[[ Data for analysis open ]]

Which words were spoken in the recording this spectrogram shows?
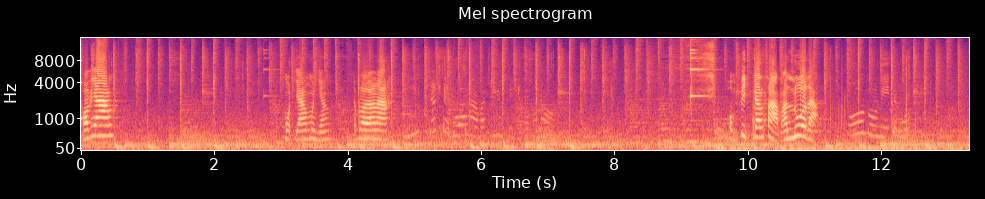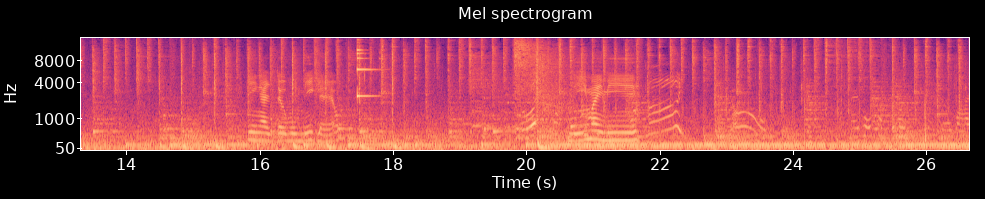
พร้อมยัง หมดยัง หมดยังเรียบร้อยแล้วนะ ผมติดกันสามอันรวดอะ โอ้ดวงดีจังวะนี่ไงเจอมุมนี้อีกแล้ว เฮ้ยนี้ไม่มี เลยโย่ในโทรศัพท์ก็เป็นโมบาย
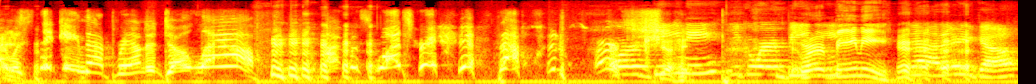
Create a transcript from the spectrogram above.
I was thinking that, Brandon. Don't laugh. I was wondering if that would Or work. a beanie. You can wear a beanie. Wear a beanie. Yeah, there you go.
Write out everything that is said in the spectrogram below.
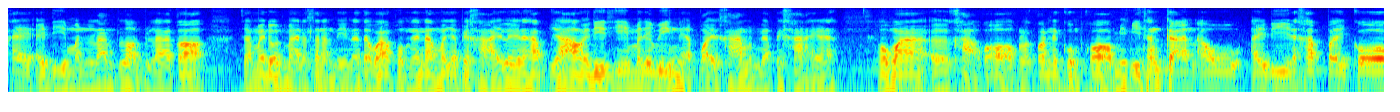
ให้ไอดีมันรันตลอดเวลาก็จะไม่โดนแบนลักษณะนี้นะ แต่ว่าผมแนะนำว่าอย่าไปขายเลยนะครับ อย่าเอาไอดีที่ไม่ได้วิ่งเนี่ยปล่อยค้างแบบเนี้ยไปขายนะเพราะว่าเออข่าวก็ออกแล้วก็ในกลุ่มก็ออกมีมีทั้งการเอา ID นะครับไปโกง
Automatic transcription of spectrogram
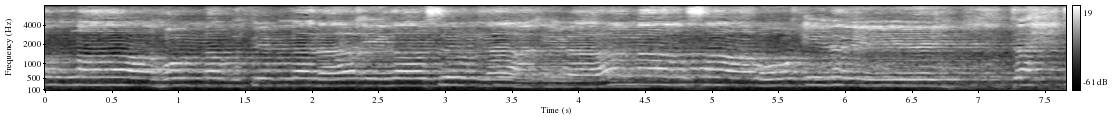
اللهم اغفر لنا إذا صرنا إلى ما صاروا إليه تحت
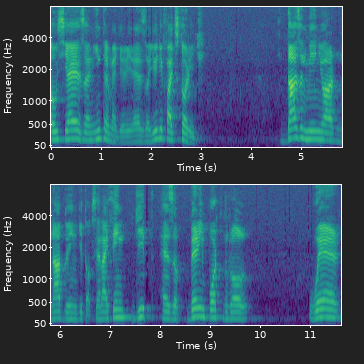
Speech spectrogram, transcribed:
OCI as an intermediary, as a unified storage, doesn't mean you are not doing GitOps. And I think Git has a very important role where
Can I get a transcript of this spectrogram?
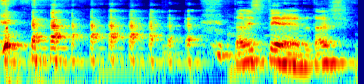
tava esperando, tava esperando.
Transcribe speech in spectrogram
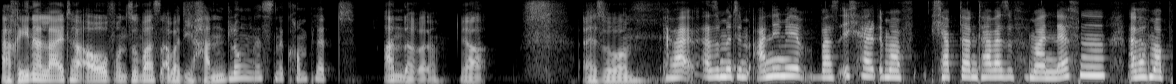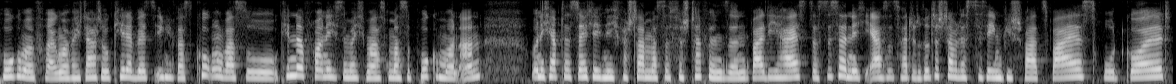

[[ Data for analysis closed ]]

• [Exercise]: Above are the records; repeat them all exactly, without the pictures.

• [Result of this task]:
Which words were spoken in the recording this spectrogram shows?
พร้อมยัง หมดยัง หมดยังเรียบร้อยแล้วนะ ผมติดกันสามอันรวดอะ โอ้ดวงดีจังวะนี่ไงเจอมุมนี้อีกแล้ว เฮ้ยนี้ไม่มี เลยโย่ในโทรศัพท์ก็เป็นโมบาย
Create a transcript from the spectrogram above.
I was thinking that, Brandon. Don't laugh. I was wondering if that would Or work. a beanie. You can wear a beanie. Wear a beanie. Yeah, there you go.
Write out everything that is said in the spectrogram below.
ให้ไอดีมันรันตลอดเวลาก็จะไม่โดนแบนลักษณะนี้นะ แต่ว่าผมแนะนำว่าอย่าไปขายเลยนะครับ อย่าเอาไอดีที่ไม่ได้วิ่งเนี่ยปล่อยค้างแบบเนี้ยไปขายนะเพราะว่าเออข่าวก็ออกแล้วก็ในกลุ่มก็ออกมีมีทั้งการเอา ID นะครับไปโกง
Automatic transcription of spectrogram
اللهم اغفر لنا إذا صرنا إلى ما صاروا إليه تحت
Speech spectrogram, transcribed:
OCI as an intermediary, as a unified storage, doesn't mean you are not doing GitOps. And I think Git has a very important role where
Can I get a transcript of this spectrogram?
tava esperando, tava esperando.
Transcribe speech in spectrogram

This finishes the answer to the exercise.